Welcome to Christadelphians of Tanzania
The Christadelphians (a word created from the Greek for "Brethren in Christ"; cp. Colossians 1:2 — "brethren in Christ") are a Christian group that developed in the United Kingdom and North America in the 19th century. The name was coined by John Thomas, who was the group's founder. Christadelphians hold a view of Biblical Unitarianism. The group has often been described as a form of Messianic Judaism, as they share many of their beliefs and hopes with Judaism; notably the promises made to Abraham, Isaac and Israel whilst they also believe that the Lord Jesus Christ is the promised Messiah.
Although no official membership figures are published, the Columbia Encyclopedia gives an estimated figure of 50,000 Christadelphians, who are spread across approximately 120 countries; there are established churches (or ecclesias, as they are often called) in many of those countries, along with isolated members. Census statistics are available for some countries. Estimates for the main centres of Christadelphian population are as follows: United Kingdom (18,000), Australia (9,987), Malawi (7,000), United States (6,500), Mozambique (7,500), Canada (3,375), New Zealand (1,785), Kenya (1,700), India (1,500) and Tanzania (1,000). This puts the figure at around 60,000.
Readings: Jonah ch. 4; Hebrews ch. 10
You may have noticed that there is one word which is repeated in those two chapters which have just been read, and by a happy coincidence that same word is also repeated in our first reading for the day. This word brings us very close indeed to the memory of the One whom we meet to remember especially this morning. The word also reminds us vividly of our natural humble estate, and yet it speaks to us of God's merciful provision both today and, God willing, within the Kingdom.
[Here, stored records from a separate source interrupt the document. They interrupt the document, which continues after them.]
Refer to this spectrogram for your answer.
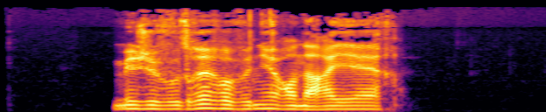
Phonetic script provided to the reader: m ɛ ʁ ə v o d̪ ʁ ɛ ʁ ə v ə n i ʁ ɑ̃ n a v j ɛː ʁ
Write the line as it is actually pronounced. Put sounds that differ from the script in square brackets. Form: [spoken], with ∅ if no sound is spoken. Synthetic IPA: m ɛ [ʒ] ə v [u] d̪ ʁ ɛ ʁ ə v ə n i ʁ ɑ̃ n a [ʁ] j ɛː ʁ

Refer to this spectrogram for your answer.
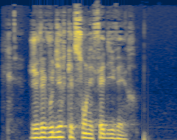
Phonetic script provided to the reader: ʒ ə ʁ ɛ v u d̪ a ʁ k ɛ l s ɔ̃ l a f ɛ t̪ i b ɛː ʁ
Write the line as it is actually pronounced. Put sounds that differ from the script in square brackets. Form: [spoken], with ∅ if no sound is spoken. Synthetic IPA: ʒ ə [v] ɛ v u d̪ [i] ʁ k ɛ l s ɔ̃ l [e] f ɛ [d̪] i [v] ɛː ʁ

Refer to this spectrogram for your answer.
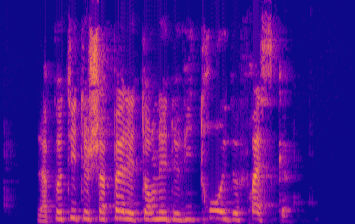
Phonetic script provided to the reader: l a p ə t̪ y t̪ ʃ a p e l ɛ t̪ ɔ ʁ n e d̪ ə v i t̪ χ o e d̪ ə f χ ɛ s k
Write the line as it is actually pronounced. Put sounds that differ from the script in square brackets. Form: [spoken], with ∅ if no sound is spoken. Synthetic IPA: l a p ə t̪ [i] t̪ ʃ a p [ɛ] l ɛ t̪ ɔ ʁ n e d̪ ə v i t̪ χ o e d̪ ə f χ ɛ s k

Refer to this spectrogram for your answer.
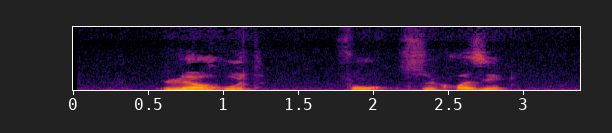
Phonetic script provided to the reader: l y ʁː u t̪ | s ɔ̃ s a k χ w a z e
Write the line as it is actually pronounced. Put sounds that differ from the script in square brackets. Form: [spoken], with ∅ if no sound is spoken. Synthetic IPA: l [œ] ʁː u t̪ | [f] ɔ̃ s [ə] k χ w a z e

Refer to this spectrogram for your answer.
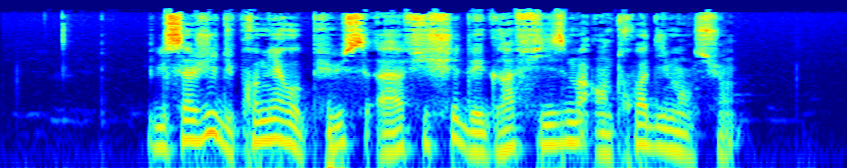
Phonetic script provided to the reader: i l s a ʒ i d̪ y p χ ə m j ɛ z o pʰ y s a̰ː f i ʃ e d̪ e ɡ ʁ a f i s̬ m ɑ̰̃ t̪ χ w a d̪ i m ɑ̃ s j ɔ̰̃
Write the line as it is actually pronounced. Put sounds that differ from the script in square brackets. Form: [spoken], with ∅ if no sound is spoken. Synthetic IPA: i l s a ʒ i d̪ y p χ ə m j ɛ [ʁ] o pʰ y s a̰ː f i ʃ e d̪ e ɡ ʁ a f i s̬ m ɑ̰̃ t̪ χ w a d̪ i m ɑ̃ s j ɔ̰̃

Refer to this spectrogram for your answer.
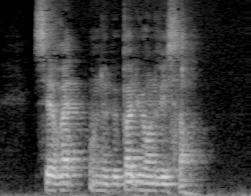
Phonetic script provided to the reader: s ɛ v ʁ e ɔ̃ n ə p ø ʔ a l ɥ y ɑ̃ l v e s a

So then will you look please at Job 3.3. This will give us the background to the feelings of Job. "Let the day perish wherein I was born, and the night in which it was said, There is a man child conceived. Let that day be darkness; let not God regard it from above, neither let the light shine upon it." So great was the measure of the humiliation and suffering of this faithful servant of Deity that in verse 5 he could declare: "Let darkness and the shadow of death stain it; let a cloud dwell upon it; let the blackness of the day terrify it."
The word, then, which we sung in our second hymn (No. 3) and which appears in each of our readings is the word "shadow", the Hebrew "tsal". The word obviously has different connotations. There i